Remember, insurance fraud is a crime, but what it can do to your profits and your employees’ paychecks is even more criminal! So if you or your employees suspect workplace insurance fraud, report it. This includes worker’s compensation fraud, personal injury schemes (slip and fall), arson- for-profit, falsifying theft reports, exaggerated claims and disaster fraud.
If you or your employees believe they have been the victim of insurance fraud, or suspect someone of perpetrating fraud, call EMC Insurance Companies’ fraud hotline at 1-800-773-2682.
OSHA has announced guidelines to assist inspectors in enforcing powered industrial truck operator training requirements. You can expect compliance officers to
- Inquire about your method of training and evaluating operator performance.
- Check if all training is conducted by a person who has the knowledge, training and experience to train operators and evaluate their competence.
- Determine if you’ve trained employees in the applicable topics listed in OSHA standard 1910.178(I)(3).
- Determine if your operators have received training in the operating instructions, warnings, or precautions listed in the operator's manual for the type of vehicle they use.
- Review the use of seat belts where applicable under the general duty clause of the OSHA Act in accordance with the October 9, 1996 Seat Belt Enforcement Memorandum. (OSHA’s enforcement policy on the use of seat belts on powered industrial trucks is that employers are obligated to require operators of powered industrial trucks that are equipped with operator restraint devices, including seat belts, to use the devices.)
- When possible, observe powered industrial truck operations to determine if trucks are being operated safely, and conduct employer/employee interviews to verify training program implementation.
- Determine whether the employer has certified that all required training and evaluations have been conducted. The requirement for certification and the reasons for the requirement will be explained to the employer and the action noted in the case file. The employer will also be informed of possible penalties for subsequent violations.
In a study by the National Academy of Sciences released earlier this year, back pain and other musculoskeletal disorders (MSDs) were found to be linked to particular jobs.
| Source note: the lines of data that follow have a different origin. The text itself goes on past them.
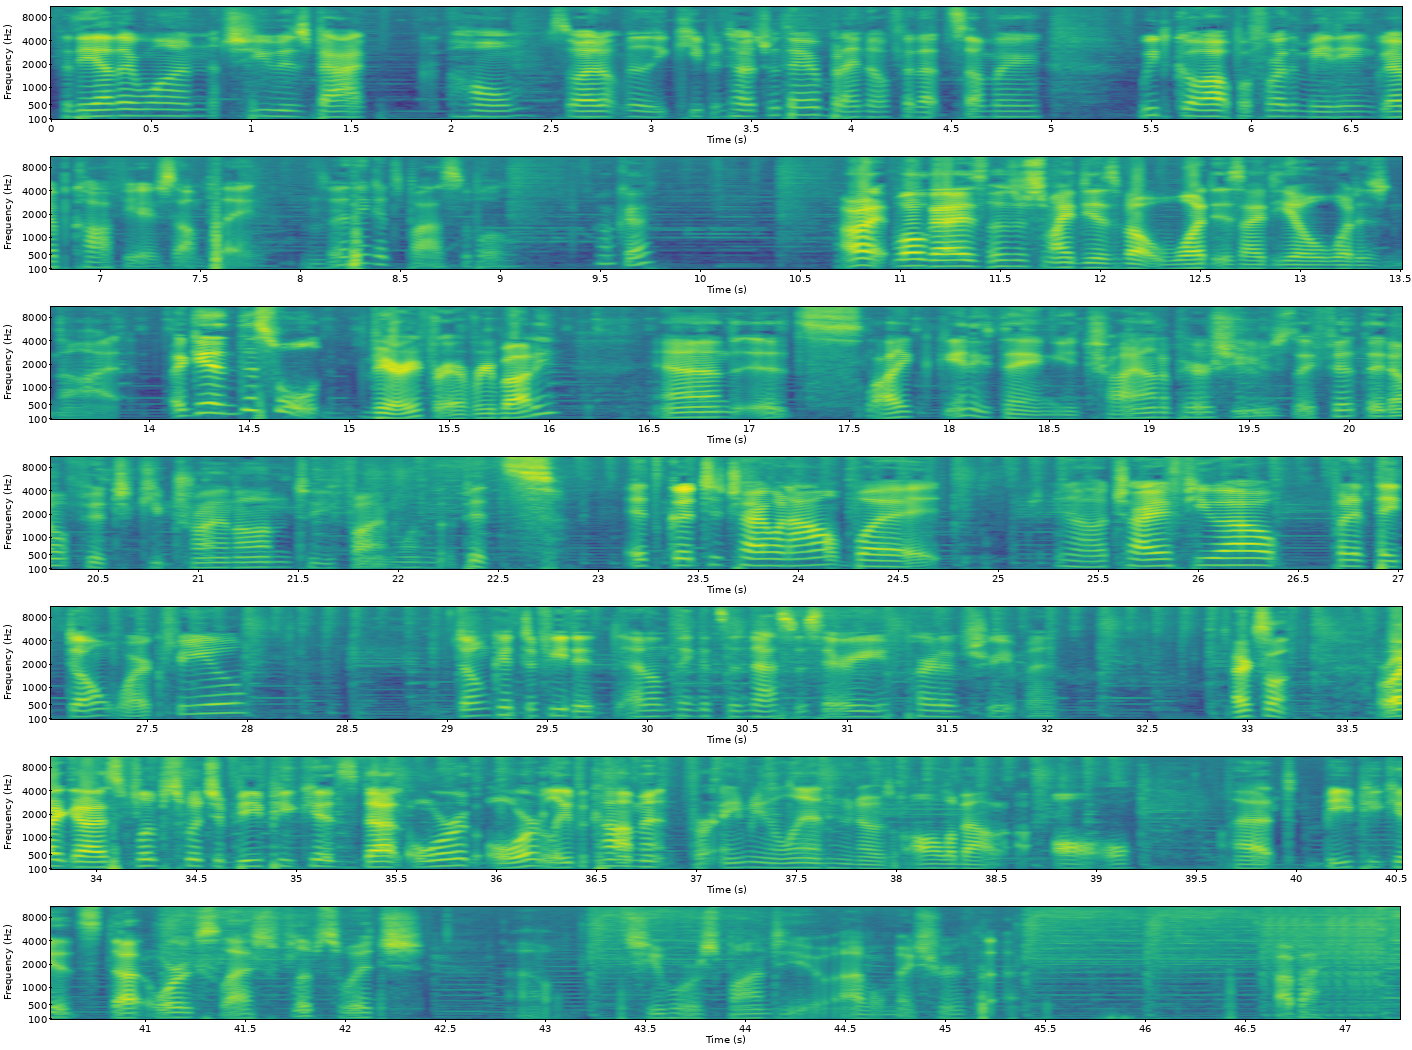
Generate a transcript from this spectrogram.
For the other one, she was back home, so I don't really keep in touch with her, but I know for that summer, we'd go out before the meeting, grab coffee or something. So I Mhm. think it's possible. Okay. All right, well, guys, those are some ideas about what is ideal, what is not. Again, this will vary for everybody, and it's like anything. You try on a pair of shoes, they fit, they don't fit. You keep trying on until you find one that fits. It's good to try one out, but you know, try a few out. But if they don't work for you, don't get defeated. I don't think it's a necessary part of treatment. Excellent. All right, guys, flip switch at bpkids.org or leave a comment for Amy Lynn, who knows all about all, at bpkids.org slash flip switch. Uh, she will respond to you. I will make sure of that. 拜拜。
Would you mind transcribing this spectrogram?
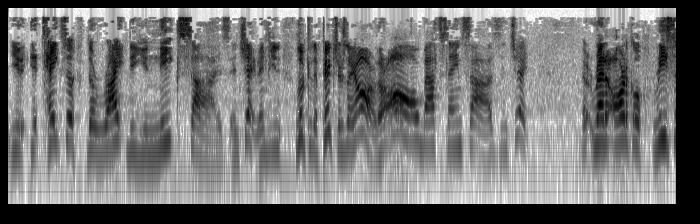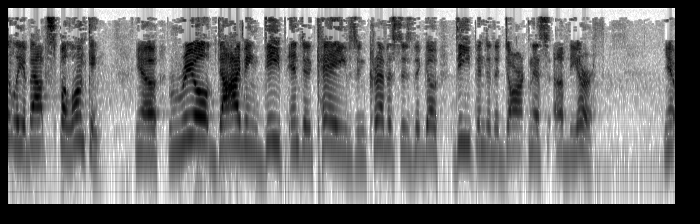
You, it takes a, the right, the unique size and shape. And if you look at the pictures, they are. They're all about the same size and shape. I read an article recently about spelunking. You know, real diving deep into caves and crevices that go deep into the darkness of the earth. You know,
The study concluded that there is a strong relationship between back disorders and jobs where workers manually lift materials, frequently bend and twist their bodies, or experience whole-body vibration from motor vehicles. A rapid work pace, monotonous work, low job satisfaction, little decision-making power and high levels of job stress are also associated with back disorders.
The report also found that jobs particularly stressful to men include construction laborers, carpenters and operators of industrial truck or tractor equipment. For women, the highest-risk jobs are in nursing or nursing support, and in domestic or commercial cleaning or janitorial work.
PLANNING FOR STORMS
Storms cannot be prevented, but their effects can be minimized by proper planning. Inspect and repair your roof and drainage systems and review your storm emergency procedures.
THE BENEFITS OF A FLEET SAFETY PROGRAM
Studies indicate that companies with a well-planned fleet safety program reduce accident exposures, vehicle maintenance costs and workers’ compensation costs.
PROPANE REGULATOR RECALL
Hurricane Products of Valencia, California, is voluntarily recalling about 20,000 propane regulators manufactured by Chen Fong Enterprise Co., Ltd. of Taiwan. These regulators can leak propane, which can result in a fire or explosion.
A NEW STANDARD IS COMING
As part of the agreement to obtain bipartisan support for killing the recent OSHA ergonomics standard, the parties agreed to work toward a more reasonable and less expensive standard within the next two years.